It was great fun to revisit those memories with a tasting of Cahors wines and a dinner imagined as one that could have been made in an old stone farmhouse on the edge of a scrubby oak forest in Southwest France.  Carlita’s creative process relied on imagination, availability of ingredients, and experience rather than starting with a recipe – Cassoulet, for example – that would have relied for authenticity on being “by the book.” But doesn’t true authenticity come from ingredients that are easily found? While we could have scoured our New York markets for duck legs and sausages, the result would have been quite unlike a cassoulet in made Cahors, in the end. This rich but simple braise was a much better evocation of a region whose cuisine is (even more than in other parts of France) the cooking of the home.

It was clear that the wines were going to be a perfect match for this meal when we tasted them in the kitchen, just before dinner. The rich smells of root vegetables, braised oxtails, and roasting mushrooms seemed to enhance the wines. For the most part, the aromas synched so well that it was hard to tell what came from the food and what came from the wines. Only the Chateau Coustarelle’s aromas tended to clash with the smells in the kitchen, and ultimately this was the one clunker in the tasting. I found it to be acetone-y, with a slightly artificial fruit smell on the nose… probably attributable to a poor choice of laboratory yeast intended to produce bright, fruity tones. During the tasting, my favorite wine of the night (the rustic/elegant little Clos Siguier) picked up a note from the celery root in the puree and sang with it.

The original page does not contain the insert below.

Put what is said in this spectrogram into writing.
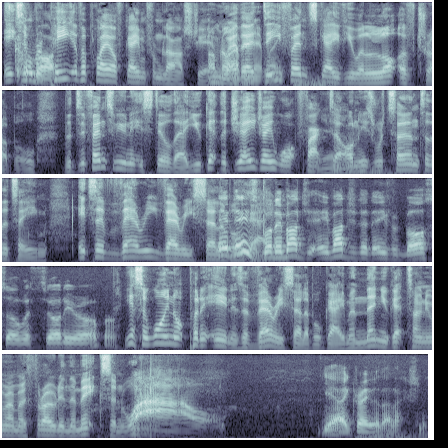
It's Come a on. repeat of a playoff game from last year where their it, mate. defense gave you a lot of trouble. The defensive unit is still there. You get the JJ Watt factor Yeah. on his return to the team. It's a very, very sellable It is, game. but imagine imagine it even more so with Tony Romo. yeah, so why not put it in as a very sellable game and then you get Tony Romo thrown in the mix and wow. Yeah, I agree with that actually.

The best wines of the night were the ones that were not trying to be anything more than simple and sturdy, something you would reach for every day and which evoke a sense of being at home.  I felt the same way about the meal.  Oxtail soup garnished with slices of orange was a childhood staple in my house; the smell of the oxtail stew brought me back home in a comforting way as soon as I walked into the kitchen. I love that Carlita left the root vegetable puree largely unadorned instead of buttered and salted up to the level of richness a restaurant would have felt necessary. As beautiful and as delicious as it was, this was not a restaurant-fancy meal.


Similarly, it became clear that additional polish and winemaking flourishes do not seem to add much to Cahors – or at least don’t much enhance the pleasure of what may ultimately be best left as a simple wine.  The “star” wine, Chateau Lamartine’s Cuvee Expression, was certainly seamless and elegant. But it didn’t offer much complexity and profundity for the price tag (we all agreed that for half the price itt would have been fine).

Similarly, new oak barriques rendered the Ch. de Haut-Serre impressive but made it seem a bit more generic in my mind.  And the aforementioned Coustarelle was the only bottle that remained more than half full throughout the night.  My two favorites were the  most ‘humble’ wines.  First the Clos Siguier, whose vineyards are located on the more limestone-rich vineyards of the hills located quite a bit south of the Lot river and thus produce a lighter wine, one that has a wonderfully cool texture and flavor. I was also fond of an old friend, the Clos la Coutale. Despite its nods to modernity by way of Merlot and microbullage (to give a brighter, juicier flavor) this wine remains unpretentious and easy to drink.

The food was yummy; the wines made their way around the table to keep glasses full and tasters tasting. We talked about the food and wines but we also talked about music in restaurants and why we like/hate/don’t notice it, movies, and politics (Bill and Jason enjoyed getting each other into a full-blown rant, though we all know that they will never change each other’s minds). The food and wine came in and out of our focus as we enjoyed a hearty meal on a cold night with good friends – a sure sign that all was well-matched and well-prepared.

  • For notes on my current baking binge (and the treats that came with me to dinner) read more here: gastronomeg.com